Idea Platforms, Inc. collaborates with individuals and organizations to develop and structure idea-driven content, create various forms of expression (including books and visual media), and help build self-reinforcing platforms that extend and enrich content across many channels and venues and over extended periods of time.

Highlighted Works

Overlay Books

The Resilience Dividend: Being Strong In a World Where Things Go Wrong

The Idea Platforms team collaborated with author Dr. Judith Rodin, president of The Rockefeller Foundation, to develop the proposal for this book on social resilience, place it with publisher PublicAffairs, conduct interviews and field research—in Colombia, Kenya, India, and the United States—draft and edit text, and help build and support a platform for Dr. Rodin and her ideas. The book is a "revealing examination of the anatomy of resilience" according to the Kirkus starred review. Endorsers include President Bill Clinton, Arianna Huffington, Michael Bloomberg. (PublicAffairs, 2014. 384 pages.)

Enchanted Objects: Design, Human Desire and the Internet of Things

IPI worked closely with author David Rose, serial entrepreneur and MIT Media Lab lecturer, to develop this book that presents an alternate vision of the future of technology, one of technology-infused but humanistic objects rather than more screens and apps. The New York Times writes of the book: "Delightful... In the scrum of talking heads wrestling to gain control of the narrative behind the Internet of Things, Mr. Rose is an engaging, plain-spoken guide." (Scribner, 2014. 320 pages.)

Trading Up: The New American Luxury

The IPI team partnered with co-authors Michael J. Silverstein and Neil Fiske of The Boston Consulting Group to create this definitive work on consumerism and support the book in multiple media. It won the Berry-AMA Book Prize for 2003 and was a BusinessWeek bestseller. David Brooks writes: "Trading Up is far more than a dissection of a single consumer trend. It is packed with insights on how shoppers think and behave. I found it incredibly smart and illuminating." (Portfolio/Penguin, 2003. 316 pages.)

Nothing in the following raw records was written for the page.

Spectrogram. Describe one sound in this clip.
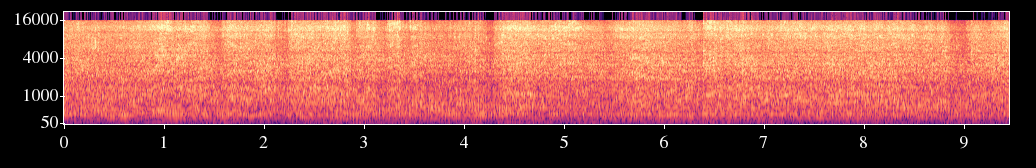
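Car and motorbike engines roar loudly as they circle a wooden wall, echoing around the drum.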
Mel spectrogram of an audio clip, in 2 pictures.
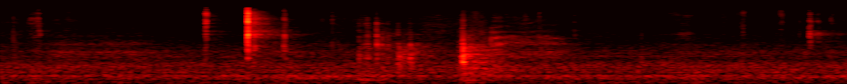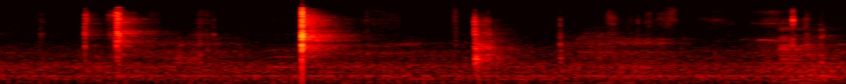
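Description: Small plastic parts click and snap as fingers handle a connector.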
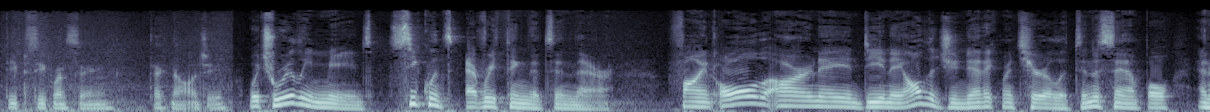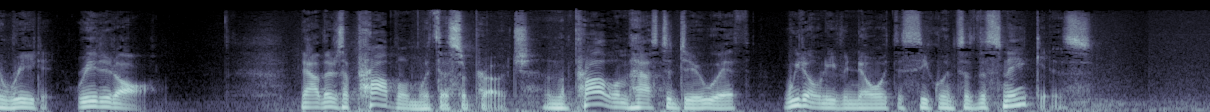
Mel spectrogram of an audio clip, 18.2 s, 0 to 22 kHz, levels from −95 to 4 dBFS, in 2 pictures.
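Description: The signal holds together throughout, with no audible faults anywhere in the sound.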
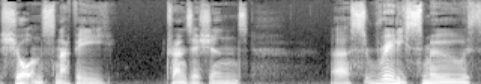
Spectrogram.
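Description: The speaker has a Welsh accent. Pitch variation is ordinary. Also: man. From Wales. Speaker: podcast host, theme park enthusiast. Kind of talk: casual solo monologue. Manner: hesitant, many fillers.

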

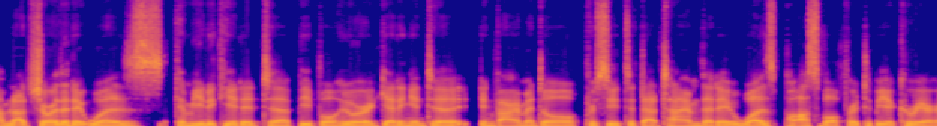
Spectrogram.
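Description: At a fairly quick pace with hardly any pauses, a man with a very deep, low pitch speaks at very even loudness and ordinary pitch variation, in a dry, close sound with no echo. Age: young. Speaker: podcast host, sustainability consultant. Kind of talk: interview.

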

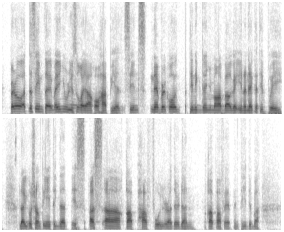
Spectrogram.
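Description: In a very clean recording with a silent background and a dry, close sound with no echo, a man talks fairly quickly at a fairly high pitch in a flat monotone. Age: 20s. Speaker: podcast co-host. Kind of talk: casual chat.

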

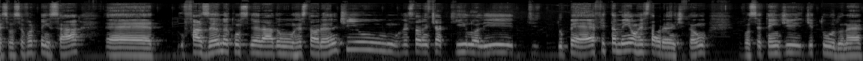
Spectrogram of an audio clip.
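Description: Speaking at a fairly slow pace, a man uses a high pitch and a dark, mellow tone with ordinary pitch variation. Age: 40s. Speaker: motel guide entrepreneur. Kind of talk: podcast interview. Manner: casual.

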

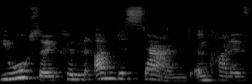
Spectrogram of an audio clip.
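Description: The woman's voice is fairly high in pitch, with a British accent. Her intonation is lively. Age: 20s. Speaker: podcast co-host. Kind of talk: casual chat. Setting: studio, recording in person.

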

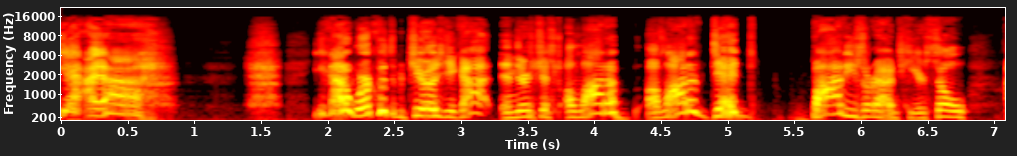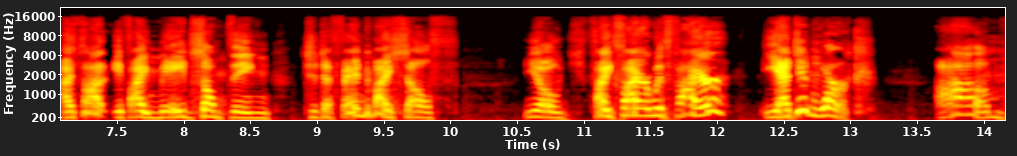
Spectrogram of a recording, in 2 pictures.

John Butman, founder and principal of Idea Platforms, has been involved in the development of ideas and the creation of expressions with a wide range of partners and collaborators, including influential organizations and institutions such as The Boston Consulting Group, NASA, The National Park Service, and The Rockefeller Foundation; influential companies including American Express, IBM, and GE; educational institutions including Brandeis, Harvard, Tufts, and the University of Massachusetts; as well as rising individual stars including entrepreneur and technologist David Rose, psychiatrist John Sharp, and executive Vineet Nayar. John has worked closely with clients in Africa, China, Europe, India, and throughout the United States. He is the author of six books, including Breaking Out: How to Build Influence in a World of Competing Ideas (Harvard Business Review Press, 2013) and is a frequent speaker for clients including American Express, The Chautauqua Institute, Google, and many others. His work has been featured in major publications throughout the world, including The Atlantic, BigThink, The Boston Globe, BusinessWeek, Harvard Business Review, Financial Times, Hindustani Times, Huffington Post, The Independent, The New York Times, The New Yorker, and Time. His titles include bestsellers in The New York Times, BusinessWeek, and The Boston Globe. His media work has been featured or awarded honors at festivals and competitions around the world, including The American Film Festival, The Athens International Film Festival, and the Chicago International Film Festival. According to Jeanie Duck, formerly of The Boston Consulting Group and author of The Change Monster, John is a "dream come true as editor and collaborator."